You've been diagnosed with periodontal disease, and your dentist says if you don't do anything about it, you could eventually lose your teeth. It might be great to imagine you could solve this problem with a toothbrush, but unfortunately, that's not the case. At least, not entirely.
In fact, a leading expert on periodontal disease has a simple answer to the question of whether toothbrush alone can offer such a solution.
"The answer, unequivocally, is no," says Dr. Robert M. Pick, a clinical associate professor of surgery at Northwestern University's medical school and a spokesman for the American Dental Association. "A toothbrush by itself is ineffective in fighting periodontal disease."
Periodontal disease, more commonly known as gum disease, is an infection. Like everyone else, you have bacteria in your mouth that form a film called plaque on your teeth. If plaque is allowed to hang out on your teeth too long, the bacteria in it can irritate and inflame the gums, a condition known as gingivitis. The most basic form of periodontal disease, gingivitis can cause the gums to redden, swell and bleed easily. Generally, good oral hygiene can treat this condition.
However, if you don't do anything to keep gingivitis in check, bacteria may multiply, allowing the disease to progress to periodontitis. In this more severe condition, spaces, or pockets, form between your gums and your teeth and become infected. The infection continues to spread below the gum line, and your body's immune response to it can eventually erode the bone and tissue that keep your teeth in place. With periodontitis, you're facing potential tooth loss -- and you may have to take serious measures to fight it.
"Floss and a brush can only go so far below the gum line," Pick says.
If the disease gets bad enough, you'll need to have a type of deep-cleaning called scaling and root planing, at the very least. This helps get rid of bacteria around the gums. If your gums are still unhealthy after that, though, you might need surgery. The surgical treatments now available include procedures to regenerate bone and soft tissue and one that involves placing the gums back over reconstructed roots. Periodontists can also use soft tissue grafts to even out the gum line.
But using invasive surgeries to treat periodontal disease is usually a last resort. If you identify the condition in its early stages and take the right steps, you'll probably never have to get that far. Pick recommends a four-pronged approach to fighting periodontal disease, including using a toothbrush, dental floss and electronic toothbrush and getting professional cleanings every three months from a dentist or periodontist.

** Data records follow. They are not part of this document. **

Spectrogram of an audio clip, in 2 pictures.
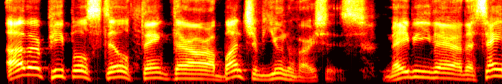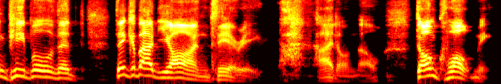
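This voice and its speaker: A man's voice: medium pitch, big pitch swings, a little slow, no echo, clean studio sound. An actor playing a kooky, affectionate old grandfather who rambles and mutters theatrically in a comic play. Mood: rambling, philosophical. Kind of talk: comic stage monologue and dialogue.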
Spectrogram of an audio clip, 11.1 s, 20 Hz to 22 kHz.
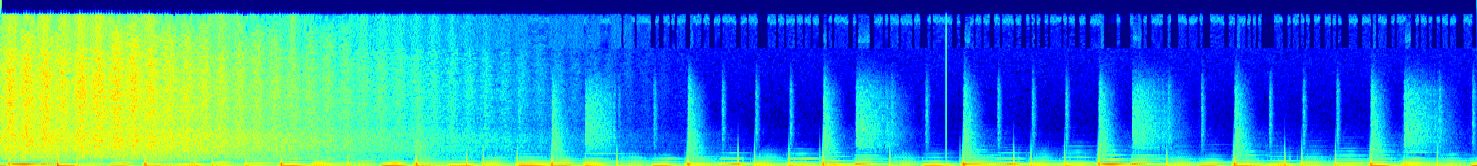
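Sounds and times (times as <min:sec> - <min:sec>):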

So, a toothbrush should be part of your disease-preventing arsenal, but not the only one.
"A brush goes so far. Floss with it goes exponentially further," Pick says. "Floss absolutely has to be there."
- American Academy of Periodontology. "Answer These Questions to Assess Your Gum Disease Risk." (Sept. 9, 2011) http://service.previser.com/aap/default.aspx
- American Academy of Periodontology. "Fallacies about Gum Disease." (Sept. 8, 2011) http://www.perio.org/consumer/f1.html
- American Academy of Periodontology. "Protecting Your Oral Health." (Sept. 8, 2011) http://www.perio.org/consumer/protect.htm
- American Academy of Periodontology. "Types of Gum Disease." (Sept. 8, 2011) http://www.perio.org/consumer/2a.html
- National Institute of Dental and Craniofacial Research. "Periodontal (Gum) Disease: Causes, Symptoms and Treatments." National Institutes of Health. (Sept. 8, 2011) http://www.nidcr.nih.gov/OralHealth/Topics/GumDiseases/PeriodontalGumDisease.htm
- Pick, Dr. Robert M. Personal Interview. Sept. 8, 2011.